#### Problem to work on
All records after this line are to be returned verbatim.

Dataset records
++++++++++++++++++++

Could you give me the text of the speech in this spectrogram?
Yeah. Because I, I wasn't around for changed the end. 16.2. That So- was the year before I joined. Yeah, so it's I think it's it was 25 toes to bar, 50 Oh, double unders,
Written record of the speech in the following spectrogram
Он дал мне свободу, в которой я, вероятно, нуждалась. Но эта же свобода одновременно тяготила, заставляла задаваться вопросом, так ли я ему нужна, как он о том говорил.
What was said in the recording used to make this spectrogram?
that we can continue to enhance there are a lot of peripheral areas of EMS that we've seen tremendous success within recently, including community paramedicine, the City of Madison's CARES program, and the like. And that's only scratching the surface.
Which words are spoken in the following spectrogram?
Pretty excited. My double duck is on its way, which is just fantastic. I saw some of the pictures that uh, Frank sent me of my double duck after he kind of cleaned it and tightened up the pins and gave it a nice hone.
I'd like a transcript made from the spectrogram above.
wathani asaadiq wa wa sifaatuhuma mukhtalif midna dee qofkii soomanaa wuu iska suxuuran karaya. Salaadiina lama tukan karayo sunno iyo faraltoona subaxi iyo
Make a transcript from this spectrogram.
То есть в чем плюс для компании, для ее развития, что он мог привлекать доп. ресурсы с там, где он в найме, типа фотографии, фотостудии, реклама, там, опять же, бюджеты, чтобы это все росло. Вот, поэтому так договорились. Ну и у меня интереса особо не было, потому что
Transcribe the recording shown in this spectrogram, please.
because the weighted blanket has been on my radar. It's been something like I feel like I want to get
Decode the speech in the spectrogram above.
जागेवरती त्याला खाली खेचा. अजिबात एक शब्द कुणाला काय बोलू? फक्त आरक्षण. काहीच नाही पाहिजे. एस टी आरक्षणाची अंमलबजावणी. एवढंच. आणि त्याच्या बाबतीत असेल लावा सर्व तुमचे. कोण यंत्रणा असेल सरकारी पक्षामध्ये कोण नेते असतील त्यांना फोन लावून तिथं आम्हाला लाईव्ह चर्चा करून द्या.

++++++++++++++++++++

#### Written answer
Could you give me the text of the speech in this spectrogram?
Yeah. Because I, I wasn't around for changed the end. 16.2. That So- was the year before I joined. Yeah, so it's I think it's it was 25 toes to bar, 50 Oh, double unders,
Written record of the speech in the following spectrogram
Он дал мне свободу, в которой я, вероятно, нуждалась. Но эта же свобода одновременно тяготила, заставляла задаваться вопросом, так ли я ему нужна, как он о том говорил.
What was said in the recording used to make this spectrogram?
that we can continue to enhance there are a lot of peripheral areas of EMS that we've seen tremendous success within recently, including community paramedicine, the City of Madison's CARES program, and the like. And that's only scratching the surface.
Which words are spoken in the following spectrogram?
Pretty excited. My double duck is on its way, which is just fantastic. I saw some of the pictures that uh, Frank sent me of my double duck after he kind of cleaned it and tightened up the pins and gave it a nice hone.
I'd like a transcript made from the spectrogram above.
wathani asaadiq wa wa sifaatuhuma mukhtalif midna dee qofkii soomanaa wuu iska suxuuran karaya. Salaadiina lama tukan karayo sunno iyo faraltoona subaxi iyo
Make a transcript from this spectrogram.
То есть в чем плюс для компании, для ее развития, что он мог привлекать доп. ресурсы с там, где он в найме, типа фотографии, фотостудии, реклама, там, опять же, бюджеты, чтобы это все росло. Вот, поэтому так договорились. Ну и у меня интереса особо не было, потому что
Transcribe the recording shown in this spectrogram, please.
because the weighted blanket has been on my radar. It's been something like I feel like I want to get
Decode the speech in the spectrogram above.
जागेवरती त्याला खाली खेचा. अजिबात एक शब्द कुणाला काय बोलू? फक्त आरक्षण. काहीच नाही पाहिजे. एस टी आरक्षणाची अंमलबजावणी. एवढंच. आणि त्याच्या बाबतीत असेल लावा सर्व तुमचे. कोण यंत्रणा असेल सरकारी पक्षामध्ये कोण नेते असतील त्यांना फोन लावून तिथं आम्हाला लाईव्ह चर्चा करून द्या.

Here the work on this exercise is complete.